Extracted records
------------

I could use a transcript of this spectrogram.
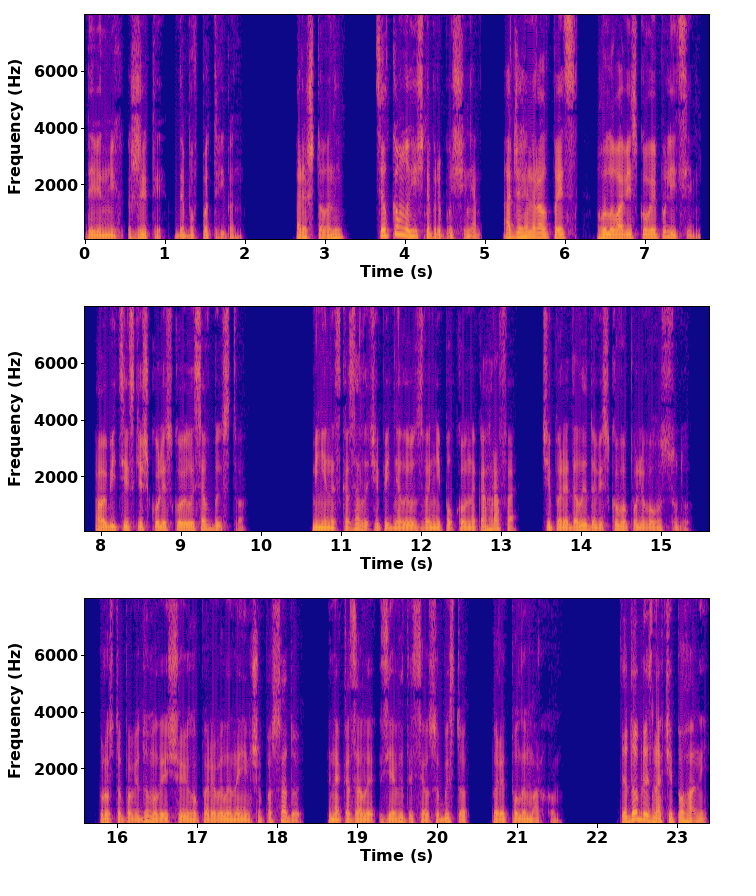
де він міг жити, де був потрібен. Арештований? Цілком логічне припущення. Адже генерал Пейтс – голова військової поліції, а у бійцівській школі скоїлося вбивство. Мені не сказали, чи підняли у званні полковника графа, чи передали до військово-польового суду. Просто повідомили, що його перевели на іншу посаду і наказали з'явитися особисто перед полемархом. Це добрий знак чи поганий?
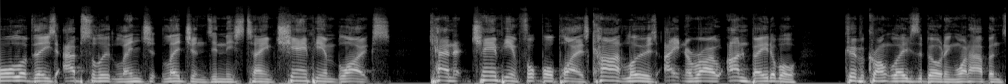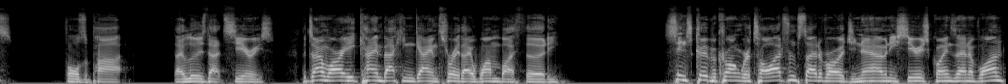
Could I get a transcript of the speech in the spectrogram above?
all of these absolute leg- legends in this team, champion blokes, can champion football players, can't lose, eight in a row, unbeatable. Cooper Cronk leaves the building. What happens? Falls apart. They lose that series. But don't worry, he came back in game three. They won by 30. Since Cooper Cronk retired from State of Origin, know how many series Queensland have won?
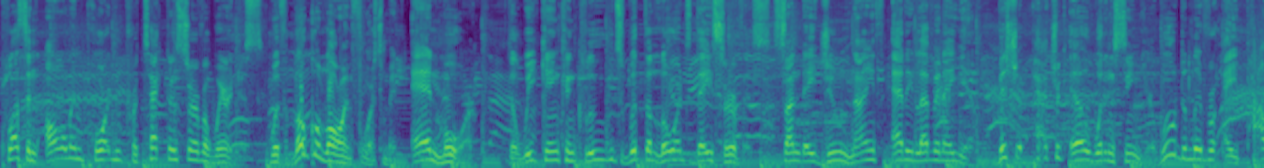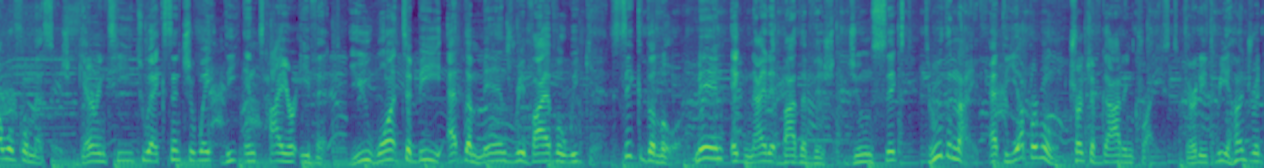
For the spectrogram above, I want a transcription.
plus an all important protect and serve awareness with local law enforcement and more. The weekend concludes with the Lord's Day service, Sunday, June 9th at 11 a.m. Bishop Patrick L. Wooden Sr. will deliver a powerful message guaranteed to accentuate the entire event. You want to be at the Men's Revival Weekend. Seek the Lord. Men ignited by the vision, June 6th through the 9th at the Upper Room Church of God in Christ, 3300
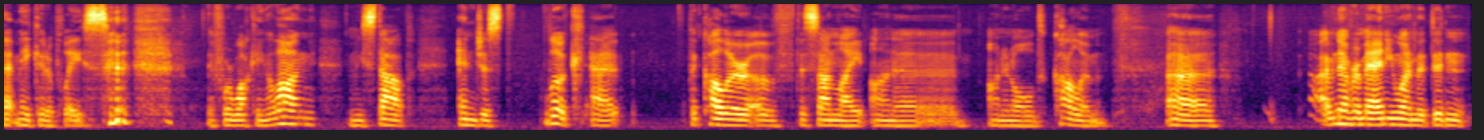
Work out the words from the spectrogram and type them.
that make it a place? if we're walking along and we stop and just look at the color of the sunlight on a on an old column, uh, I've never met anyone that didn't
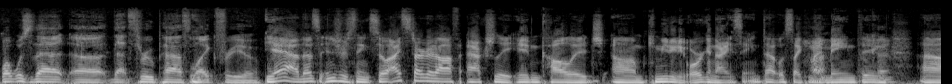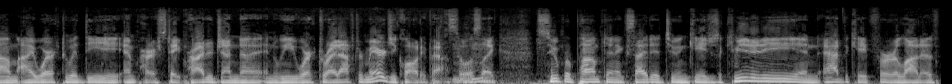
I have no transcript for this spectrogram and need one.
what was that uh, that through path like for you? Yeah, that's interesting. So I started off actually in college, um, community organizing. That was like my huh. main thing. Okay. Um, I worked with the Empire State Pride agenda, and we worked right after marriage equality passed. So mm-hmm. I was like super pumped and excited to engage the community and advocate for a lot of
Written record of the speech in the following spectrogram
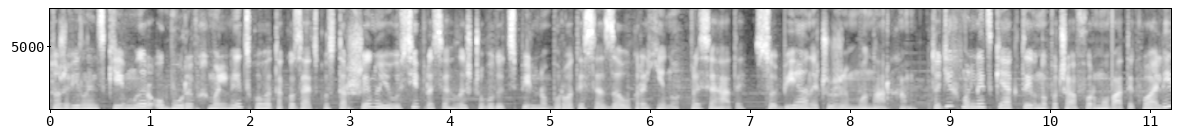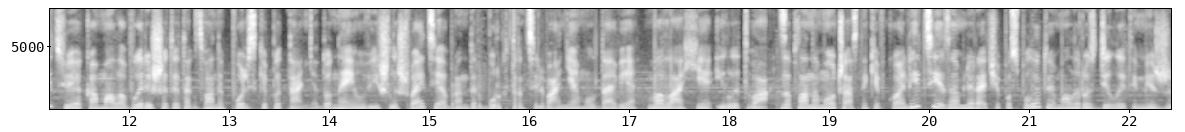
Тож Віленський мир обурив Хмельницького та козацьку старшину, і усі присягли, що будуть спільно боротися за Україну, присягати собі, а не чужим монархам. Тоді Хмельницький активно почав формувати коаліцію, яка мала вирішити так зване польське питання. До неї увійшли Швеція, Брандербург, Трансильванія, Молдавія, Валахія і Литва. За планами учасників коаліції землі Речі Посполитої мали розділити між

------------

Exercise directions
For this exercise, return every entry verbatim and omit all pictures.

Problem solution
I could use a transcript of this spectrogram.
де він міг жити, де був потрібен. Арештований? Цілком логічне припущення. Адже генерал Пейтс – голова військової поліції, а у бійцівській школі скоїлося вбивство. Мені не сказали, чи підняли у званні полковника графа, чи передали до військово-польового суду. Просто повідомили, що його перевели на іншу посаду і наказали з'явитися особисто перед полемархом. Це добрий знак чи поганий?
Could I get a transcript of the speech in the spectrogram above?
all of these absolute leg- legends in this team, champion blokes, can champion football players, can't lose, eight in a row, unbeatable. Cooper Cronk leaves the building. What happens? Falls apart. They lose that series. But don't worry, he came back in game three. They won by 30. Since Cooper Cronk retired from State of Origin, know how many series Queensland have won?
For the spectrogram above, I want a transcription.
plus an all important protect and serve awareness with local law enforcement and more. The weekend concludes with the Lord's Day service, Sunday, June 9th at 11 a.m. Bishop Patrick L. Wooden Sr. will deliver a powerful message guaranteed to accentuate the entire event. You want to be at the Men's Revival Weekend. Seek the Lord. Men ignited by the vision, June 6th through the 9th at the Upper Room Church of God in Christ, 3300
Work out the words from the spectrogram and type them.
that make it a place? if we're walking along and we stop and just look at the color of the sunlight on a on an old column, uh, I've never met anyone that didn't
I have no transcript for this spectrogram and need one.
what was that uh, that through path like for you? Yeah, that's interesting. So I started off actually in college, um, community organizing. That was like my huh. main thing. Okay. Um, I worked with the Empire State Pride agenda, and we worked right after marriage equality passed. So mm-hmm. I was like super pumped and excited to engage the community and advocate for a lot of
Written record of the speech in the following spectrogram
Тож Віленський мир обурив Хмельницького та козацьку старшину, і усі присягли, що будуть спільно боротися за Україну, присягати собі, а не чужим монархам. Тоді Хмельницький активно почав формувати коаліцію, яка мала вирішити так зване польське питання. До неї увійшли Швеція, Брандербург, Трансильванія, Молдавія, Валахія і Литва. За планами учасників коаліції землі Речі Посполитої мали розділити між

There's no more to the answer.